My recent Enrichment Leave period allowed me to connect for the first time with Dominican schools in the United States, as well as to reconnect with Santa Sabina alumnae living and working in New York. Some of these ex-students are ones whom I have very fond memories of teaching in the late 1990s, and others had graduated prior to then. But they are all exceptionally successful in a variety of professions including law, finance, business and humanitarian work. In the words of one of the women, Anne-Marie Wilcock, ‘It’s great to reconnect with the Santa community and remember where we came from, and the values that shaped us’. The values that continue to resonate for them are about social justice, and about independence and confidence for women.
Such values were clearly evident in the two Dominican schools that I visited. Dominican Academy (DA) New York, is led by Sister Margaret Ormond OP, former leader of Dominican Sisters International, and a graduate of DA. The school is located on the Upper East side of New York in a former mansion that was bequeathed to education, and which the Dominican Sisters subsequently purchased. It is very interesting observing how such an unusual setting for a school is used. While there is no outdoor space as such – except for the roof – the students use New York city as an extension of their school. For example, they have a partnership with the Frick Museum which is close by, as well as hosting art classes at the Metropolitan Museum of Modern Art. Senior students had just returned from an immersion to Zambia while I was there and they are very keen to meet with our girls who have been on immersion in South Africa. So one of the connections we’ll make is around those ‘beyond the classroom’ experiences, particularly those related to social justice and service. Despite the time differences, we will use technology to connect.

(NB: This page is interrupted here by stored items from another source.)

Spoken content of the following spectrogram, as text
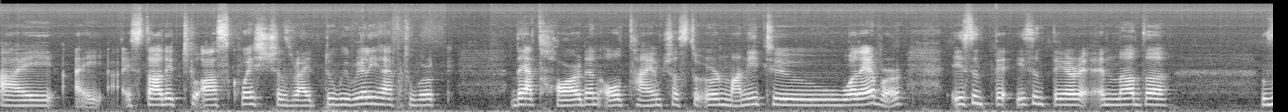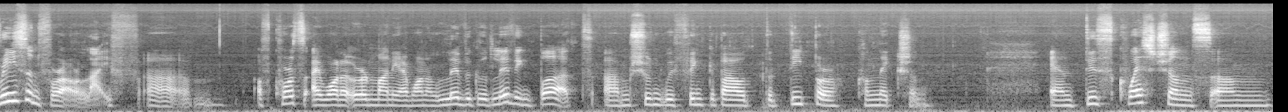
I, I I started to ask questions. Right? Do we really have to work that hard and all time just to earn money to whatever? Isn't isn't there another reason for our life. Um, of course, I want to earn money, I want to live a good living, but um, shouldn't we think about the deeper connection? And these questions, um,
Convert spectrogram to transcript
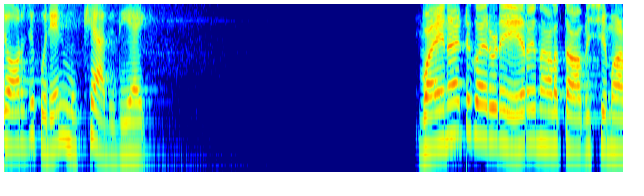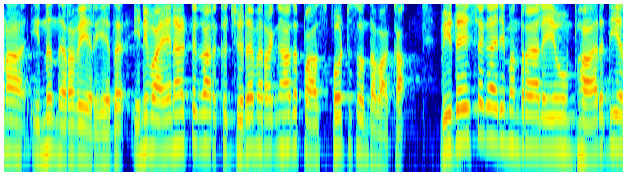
ജോർജ് കുര്യൻ മുഖ്യാതിഥിയായി. വയനാട്ടുകാരുടെ ഏറെ നാളത്തെ ആവശ്യമാണ് ഇന്ന് നിറവേറിയത്. ഇനി വയനാട്ടുകാർക്ക് ചുരമിറങ്ങാതെ പാസ്പോർട്ട് സ്വന്തമാക്കാം. വിദേശകാര്യ മന്ത്രാലയവും ഭാരതീയ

My experience at Flintridge Sacred Heart Academy in Pasadena, LA, was a very joyous and positive one. I observed classes, attended staff meetings, joined the Sisters for prayer in the mornings, attended Mass at Cathedral of Our Lady of the Angels in LA, as well as met with parents, students and Principals of two neighbouring girls’ schools. While the American system of education is very different from our own, the Dominican charism was alive, and resonant with our own College Mission. The Flintridge students had just finished celebrating ‘Veritas Week’ by focusing on one of the Dominican Pillars of ‘Community, Prayer, Study and Service’ each day. I was able to share our 800 Year video of the Dominican story, as well as ‘SSC for Refugees’ video. Flintridge is also a leading volleyball school so they were delighted to hear of our own volleyball successes. The possibilities for growing connections with Flintridge might be through student exchange, as well as shared learning projects. I look forward to sharing these stories with our students, and further exploring our wider Dominican family.
The issue of school funding has been a very hot topic in the media recently, particularly with the publication of independent and Catholic schools identified as ‘over funded’. You will notice that Santa Sabina College has not appeared on any such lists. In response to the media stories, and as part of our ongoing pursuit of fair funding, the Chair of the College Board, Mr Tony Woods, writes:
Federal Government funding of independent schools is a regular news story. Recently it has taken a new direction when the Federal Minister for Education, Senator Simon Birmingham, confirmed something that we have known for over a decade, that there are many schools that are significantly over funded compared to the governments funding formula.
Santa Sabina has not been seen in any of the news items because we are funded in accordance with the government funding formula.
As one of only 5 NSW independent Catholic schools that is not categorised as “funding maintained”, which results in those schools maintaining their old above formula funding status plus annual percentage increases, we have lobbied successive Federal governments and opposition, the Education Department and the Gonski review to bring this excess funding to an end. We have always asked for equitable treatment of all independent schools by applying the formula to all. The continuation of the excesses that have been seen in the news has significantly disadvantaged the students and families of Santa Sabina and of the other schools funded in accordance with the formula.
We will be contacting the Minister’s office to support the publication of this funding distortion and seeking urgent action to implement a process to quickly bring all schools back in line with the formula.
Mr Tony Woods
On other matters, we continue to pray for our HSC students through this examination period, and wish them all the very best in their endeavours. We also pray for the St Lucy’s community following the tragic events involving one of their families. Students from the Santa Sabina College choir will be singing at the funeral service to be held at St Lucy’s next Monday.
“God is our refuge and strength, an ever-present help in trouble.” Psalm 46:1
Dr Maree Herrett